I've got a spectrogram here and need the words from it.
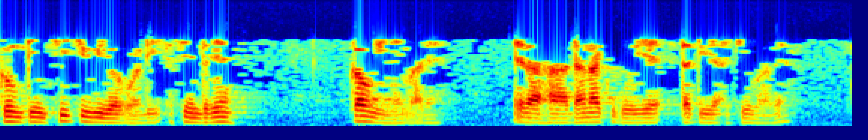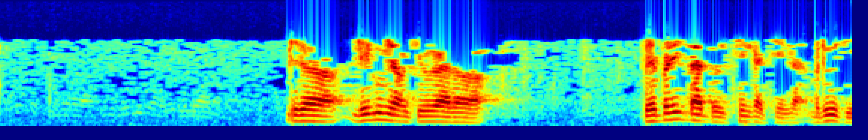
ဂုံတင်ချီးကျူးပြီးတော့ဗောလေအစဉ်တည်းကောင်းနေနိုင်ပါတယ် အဲ့ဒါဟာဒါနကုသိုလ်ရဲ့တတိယအကျိုးပါပဲပြီးတော့လေးခုမြောက်အကျိုးကတော့ဘယ်ပရိသတ်တို့ချင်းကချင်းကဘုရုစီ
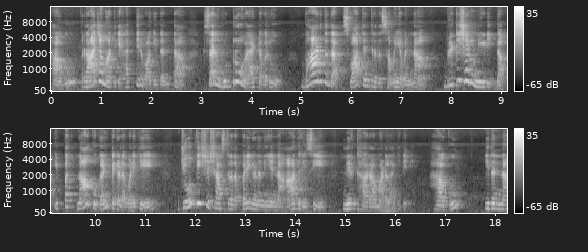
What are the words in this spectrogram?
ಹಾಗೂ ರಾಜಮಾತಿಗೆ ಹತ್ತಿರವಾಗಿದ್ದಂಥ ಸರ್ ವುಡ್ರೋ ವ್ಯಾಟ್ ಅವರು ಭಾರತದ ಸ್ವಾತಂತ್ರ್ಯದ ಸಮಯವನ್ನು ಬ್ರಿಟಿಷರು ನೀಡಿದ್ದ ಇಪ್ಪತ್ನಾಲ್ಕು ಗಂಟೆಗಳ ಒಳಗೆ ಜ್ಯೋತಿಷ್ಯ ಶಾಸ್ತ್ರದ ಪರಿಗಣನೆಯನ್ನು ಆಧರಿಸಿ ನಿರ್ಧಾರ ಮಾಡಲಾಗಿದೆ. ಹಾಗೂ ಇದನ್ನು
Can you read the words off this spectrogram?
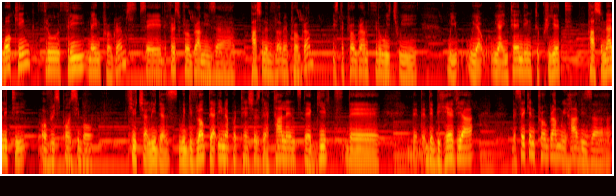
working through three main programs. Say the first program is a personal development program. It's the program through which we, we, we, are, we are intending to create personality of responsible future leaders. We develop their inner potentials, their talents, their gifts, the, the, the behavior. The second program we have is uh,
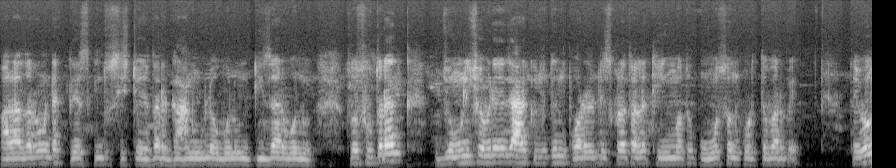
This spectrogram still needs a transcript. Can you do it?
আলাদা রকম একটা ক্রেজ কিন্তু সৃষ্টি হয়েছে। তার গানগুলো বলুন টিজার বলুন। তো সুতরাং জঙ্গলি ছবিটা যদি আর কিছুদিন পরে রিলিজ করে, তাহলে ঠিকমতো প্রমোশন করতে পারবে। তো এবং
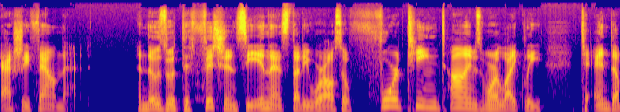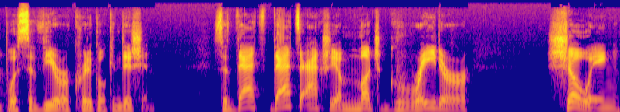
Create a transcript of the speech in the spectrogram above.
actually found that. And those with deficiency in that study were also 14 times more likely to end up with severe or critical condition. So that's that's actually a much greater showing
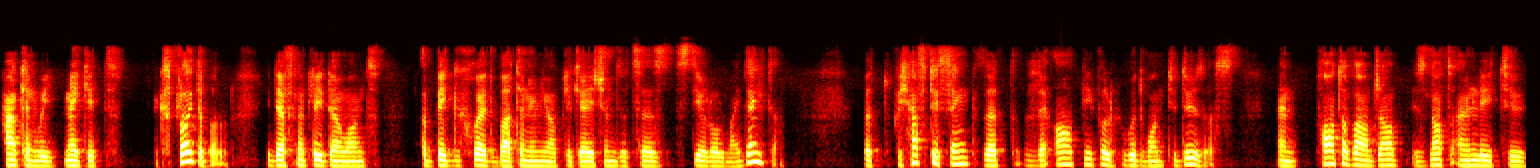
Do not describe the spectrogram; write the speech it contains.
how can we make it exploitable? You definitely don't want a big red button in your application that says steal all my data. But we have to think that there are people who would want to do this. And part of our job is not only to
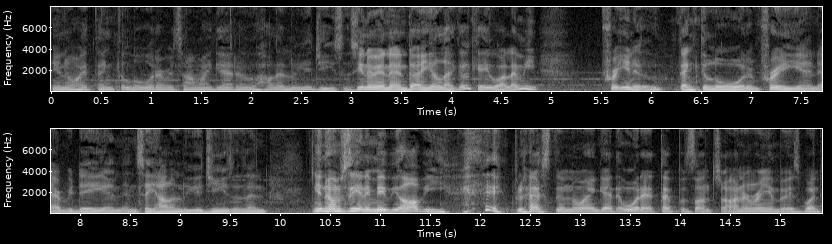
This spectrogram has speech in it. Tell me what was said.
You know, I thank the Lord every time I get oh hallelujah Jesus. You know, and then you're like, okay, well let me pray. You know, thank the Lord and pray and every day and and say hallelujah Jesus and you know what I'm saying? And maybe I'll be blessed and know and get all that type of sunshine and rainbows. But,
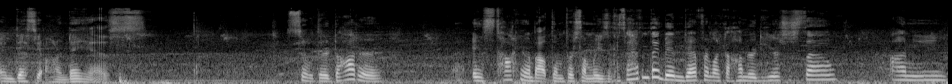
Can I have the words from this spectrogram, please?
and Desi Arnaz. So their daughter is talking about them for some reason because haven't they been dead for like a hundred years or so? I mean,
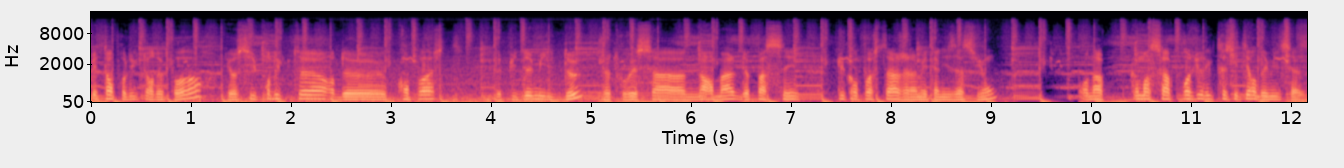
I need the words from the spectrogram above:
Étant producteur de porc et aussi producteur de compost depuis 2002, je trouvais ça normal de passer du compostage à la méthanisation. On a commencé à produire l'électricité en 2016.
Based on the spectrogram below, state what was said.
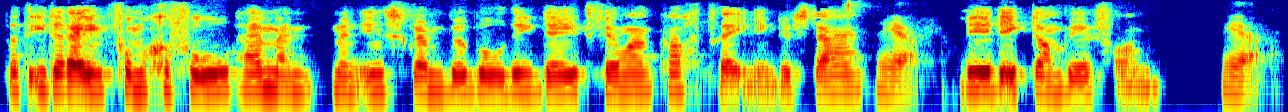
dat iedereen voor mijn gevoel, hè, mijn, mijn Instagram-bubbel, die deed veel aan krachttraining. Dus daar ja. leerde ik dan weer van. Ja.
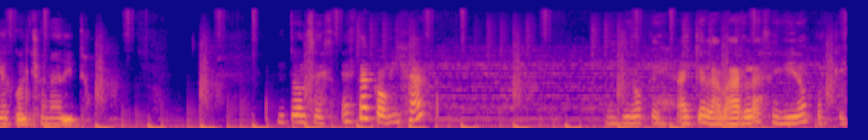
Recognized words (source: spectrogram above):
y acolchonadito. Entonces, esta cobija, les digo que hay que lavarla seguido porque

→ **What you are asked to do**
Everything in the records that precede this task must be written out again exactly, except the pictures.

→ **Exercise output**
I've got a spectrogram here and need the words from it.
ဂုံတင်ချီးကျူးပြီးတော့ဗောလေအစဉ်တည်းကောင်းနေနိုင်ပါတယ် အဲ့ဒါဟာဒါနကုသိုလ်ရဲ့တတိယအကျိုးပါပဲပြီးတော့လေးခုမြောက်အကျိုးကတော့ဘယ်ပရိသတ်တို့ချင်းကချင်းကဘုရုစီ
What are the words in this spectrogram?
ಹಾಗೂ ರಾಜಮಾತಿಗೆ ಹತ್ತಿರವಾಗಿದ್ದಂಥ ಸರ್ ವುಡ್ರೋ ವ್ಯಾಟ್ ಅವರು ಭಾರತದ ಸ್ವಾತಂತ್ರ್ಯದ ಸಮಯವನ್ನು ಬ್ರಿಟಿಷರು ನೀಡಿದ್ದ ಇಪ್ಪತ್ನಾಲ್ಕು ಗಂಟೆಗಳ ಒಳಗೆ ಜ್ಯೋತಿಷ್ಯ ಶಾಸ್ತ್ರದ ಪರಿಗಣನೆಯನ್ನು ಆಧರಿಸಿ ನಿರ್ಧಾರ ಮಾಡಲಾಗಿದೆ. ಹಾಗೂ ಇದನ್ನು
Can you read the words off this spectrogram?
working through three main programs. Say the first program is a personal development program. It's the program through which we, we, we, are, we are intending to create personality of responsible future leaders. We develop their inner potentials, their talents, their gifts, the, the, the behavior. The second program we have is uh,
This spectrogram still needs a transcript. Can you do it?
আলাদা রকম একটা ক্রেজ কিন্তু সৃষ্টি হয়েছে। তার গানগুলো বলুন টিজার বলুন। তো সুতরাং জঙ্গলি ছবিটা যদি আর কিছুদিন পরে রিলিজ করে, তাহলে ঠিকমতো প্রমোশন করতে পারবে। তো এবং
Create a transcript of the speech in the spectrogram above.
actually found that. And those with deficiency in that study were also 14 times more likely to end up with severe or critical condition. So that's that's actually a much greater showing
Do not describe the spectrogram; write the speech it contains.
how can we make it exploitable? You definitely don't want a big red button in your application that says steal all my data. But we have to think that there are people who would want to do this. And part of our job is not only to
This spectrogram has speech in it. Tell me what was said.
You know, I thank the Lord every time I get oh hallelujah Jesus. You know, and then you're like, okay, well let me pray. You know, thank the Lord and pray and every day and and say hallelujah Jesus and you know what I'm saying? And maybe I'll be blessed and know and get all that type of sunshine and rainbows. But,
Can I have the words from this spectrogram, please?
and Desi Arnaz. So their daughter is talking about them for some reason because haven't they been dead for like a hundred years or so? I mean,
I need the words from the spectrogram above:
Étant producteur de porc et aussi producteur de compost depuis 2002, je trouvais ça normal de passer du compostage à la méthanisation. On a commencé à produire l'électricité en 2016.
Based on the spectrogram below, state what was said.
dat iedereen voor mijn gevoel, hè, mijn, mijn Instagram-bubbel, die deed veel aan krachttraining. Dus daar ja. leerde ik dan weer van. Ja.
Recognized words (source: spectrogram above):
y acolchonadito. Entonces, esta cobija, les digo que hay que lavarla seguido porque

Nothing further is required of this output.